▶ _What you need to do_:
Start at the line with "Output the words spoken in this spectrogram." and print every line through the end of the material below. Keep it exact and free of pictures.

▶ _Material shown_:

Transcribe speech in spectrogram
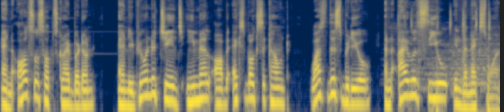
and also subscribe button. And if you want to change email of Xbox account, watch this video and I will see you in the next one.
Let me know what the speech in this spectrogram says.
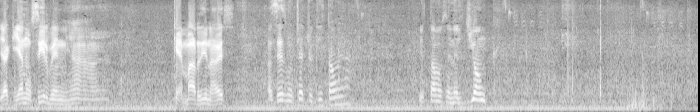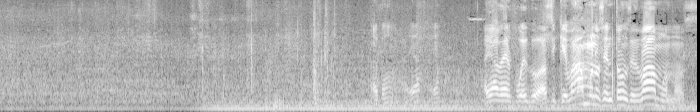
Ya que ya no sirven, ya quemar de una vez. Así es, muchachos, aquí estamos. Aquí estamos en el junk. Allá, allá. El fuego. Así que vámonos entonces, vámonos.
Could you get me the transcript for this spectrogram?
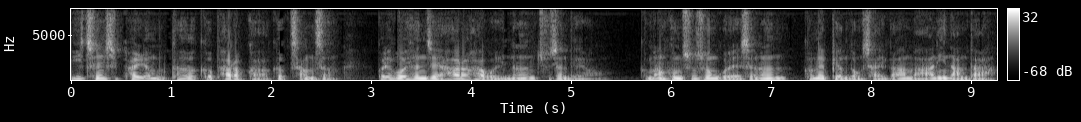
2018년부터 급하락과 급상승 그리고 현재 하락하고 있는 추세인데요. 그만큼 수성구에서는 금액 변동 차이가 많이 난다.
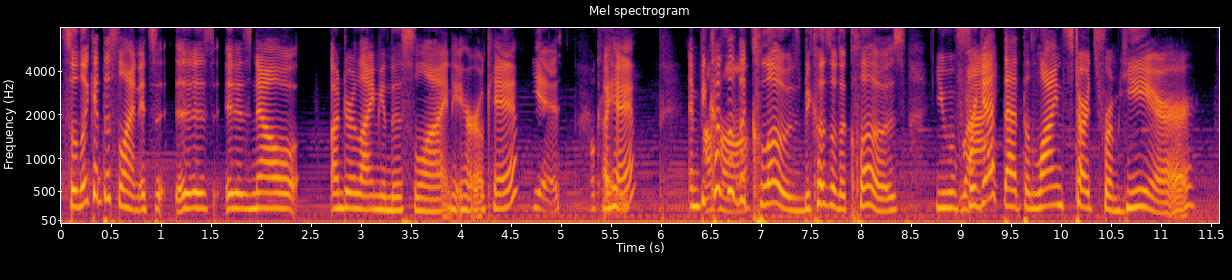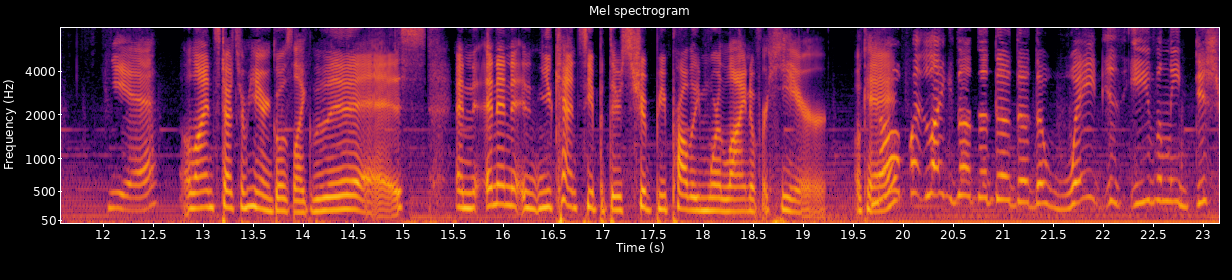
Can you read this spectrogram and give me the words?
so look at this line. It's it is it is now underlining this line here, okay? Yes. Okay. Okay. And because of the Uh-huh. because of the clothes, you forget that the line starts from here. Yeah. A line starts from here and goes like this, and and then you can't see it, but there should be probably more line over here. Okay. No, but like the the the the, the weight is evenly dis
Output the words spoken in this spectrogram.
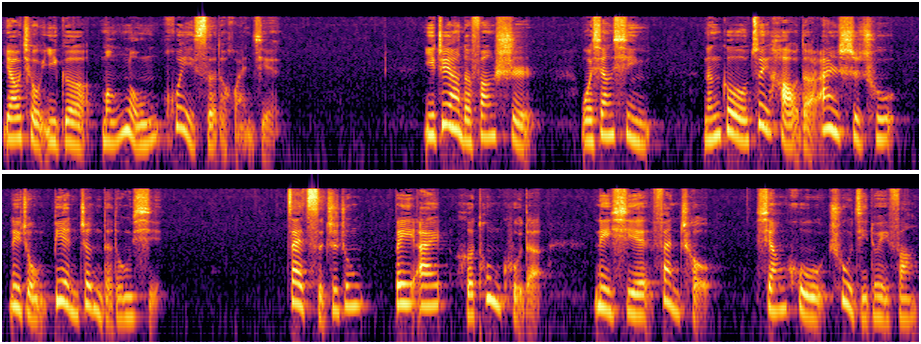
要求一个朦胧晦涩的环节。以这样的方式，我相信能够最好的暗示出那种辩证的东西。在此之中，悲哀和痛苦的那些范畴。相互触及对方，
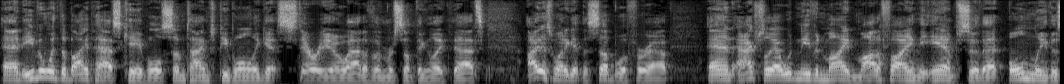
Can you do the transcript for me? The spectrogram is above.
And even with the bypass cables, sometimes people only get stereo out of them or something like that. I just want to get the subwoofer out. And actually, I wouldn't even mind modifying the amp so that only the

▶ _Exercise response_:
Output the words spoken in this spectrogram.
要求一个朦胧晦涩的环节。以这样的方式，我相信能够最好的暗示出那种辩证的东西。在此之中，悲哀和痛苦的那些范畴。相互触及对方，
Can you do the transcript for me? The spectrogram is above.
And even with the bypass cables, sometimes people only get stereo out of them or something like that. I just want to get the subwoofer out. And actually, I wouldn't even mind modifying the amp so that only the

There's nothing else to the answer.